WASHINGTON — Orders for manufactured goods posted a surprisingly strong increase in April as demand rose in a number of areas, including heavy machinery, iron and steel.

The Commerce Department reported Tuesday that orders were up 1.1 percent in April following a 1.5 percent increase in March. Those gains followed big declines in January and February that raised concerns about how much pain manufacturing industries would feel from the severe economic slowdown hitting housing and the financial sector.

Orders in the battered auto industry and commercial aircraft sector did fall sharply in April, but other areas showed strength catching analysts by surprise. They had been forecasting that overall orders would edge down slightly in April.

The better-than-expected reading on orders for manufactured goods followed news Monday that a key gauge of manufacturing rose to a reading of 49.6 in May, up from 48.6 in April.

While the Institute for Supply Management's manufacturing index remained at levels indicating a continued contraction in manufacturing, the upward movement was seen as a possible sign that manufacturing was beginning to stabilize.

Manufacturing is being buffeted by a prolonged slump in housing, which has cut into demand for building supplies, and soaring energy prices, which have hurt auto sales. However, these adverse factors are being offset by continued strong demand for U.S. exports, which are more competitive in overseas markets because of the weaker dollar.

Michelle Girard, an analyst at RBS Greenwich Capital, said that one of the hopeful signs in the orders report was that inventories of unsold goods were unchanged in April, indicating that manufacturers are keeping their inventory backlogs under control. Smaller backlog inventories should reduce the need for production cutbacks that would make the current slowdown worse.

For April, demand for durable goods — items expected to last at least three years — fell by 0.6 percent, slightly larger than the 0.5 percent drop reported last week in a preliminary report. The weakness was led by a 24.4 percent drop in demand for commercial aircraft, a sector that is extremely volatile from month to month, and a 4.2 percent decline in motor vehicles, an industry that is being battered by soaring gasoline prices and the weak economy.

The weakness in autos and airplane orders was offset by strength in a number of other areas. Orders for iron and steel were up by 5.5 percent. Orders for mining and oil field equipment jumped 48.6 percent and orders for electrical equipment and appliances surged 28.1 percent.

Orders for nondurable goods rose by 2.8 percent, led by a big jump in demand for petroleum products, reflecting higher prices. Demand for food and beverages also was up sharply.

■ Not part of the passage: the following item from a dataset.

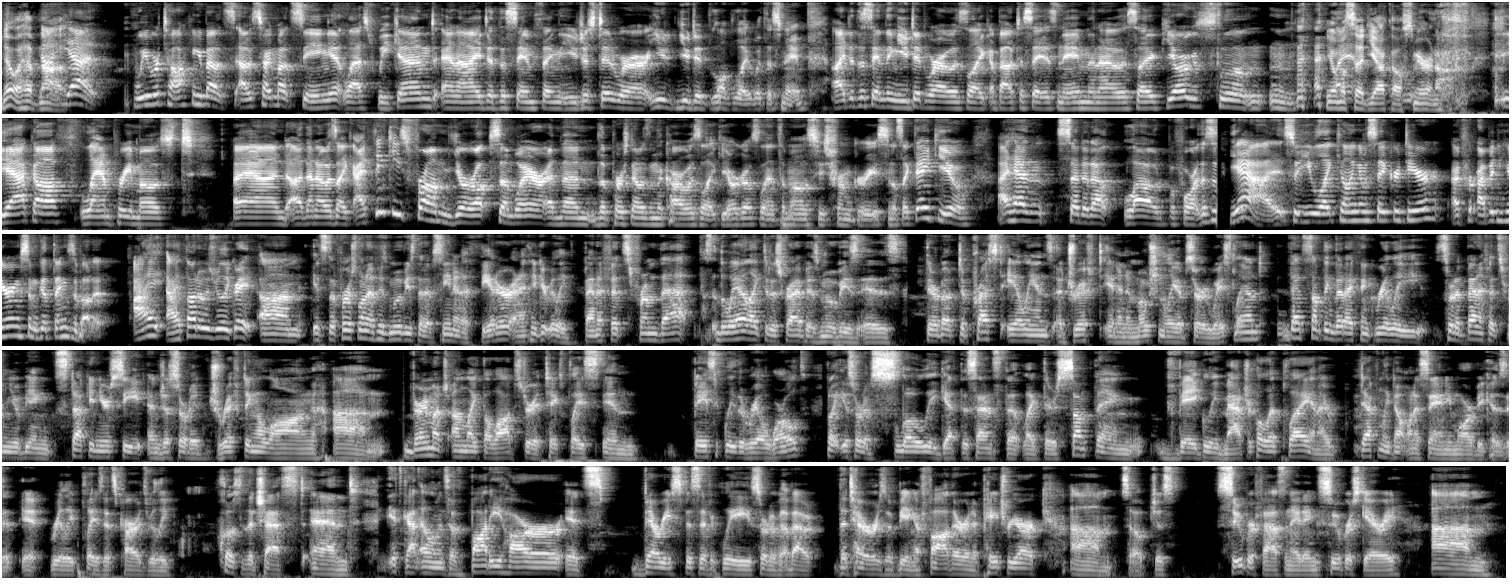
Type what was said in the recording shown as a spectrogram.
No, I have not. Not yet. We were talking about. I was talking about seeing it last weekend, and I did the same thing that you just did. Where you you did lovely with this name. I did the same thing you did, where I was like about to say his name, and I was like Yorgos mm, You almost said Yakov Smirnoff. Yakov Lampremost. And uh, then I was like, I think he's from Europe somewhere. And then the person that was in the car was like, Yorgos Lanthimos, he's from Greece. And I was like, thank you. I hadn't said it out loud before. This is, yeah. So you like Killing of a Sacred Deer? I've, I've been hearing some good things about it. I, I thought it was really great. Um, it's the first one of his movies that I've seen in a theater, and I think it really benefits from that. The way I like to describe his movies is they're about depressed aliens adrift in an emotionally absurd wasteland. That's something that I think really sort of benefits from you being stuck in your seat and just sort of drifting along. Um, very much unlike The Lobster, it takes place in basically the real world, but you sort of slowly get the sense that like there's something vaguely magical at play, and I definitely don't want to say anymore because it, it really plays its cards really close to the chest, and it's got elements of body horror. It's very specifically sort of about the terrors of being a father and a patriarch. Um, so just super fascinating, super scary. Um,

While some economists have worried that the country could be in danger of falling into a recession, the government reported last week that the gross domestic product stayed in positive territory in the first three months of this year, growing at an annual rate of 0.9 percent, slightly stronger than the initial estimate. Many economists now believe that the GDP will remain in positive territory during the current April-June quarter, helped by economic stimulus payments being made to 130 million households.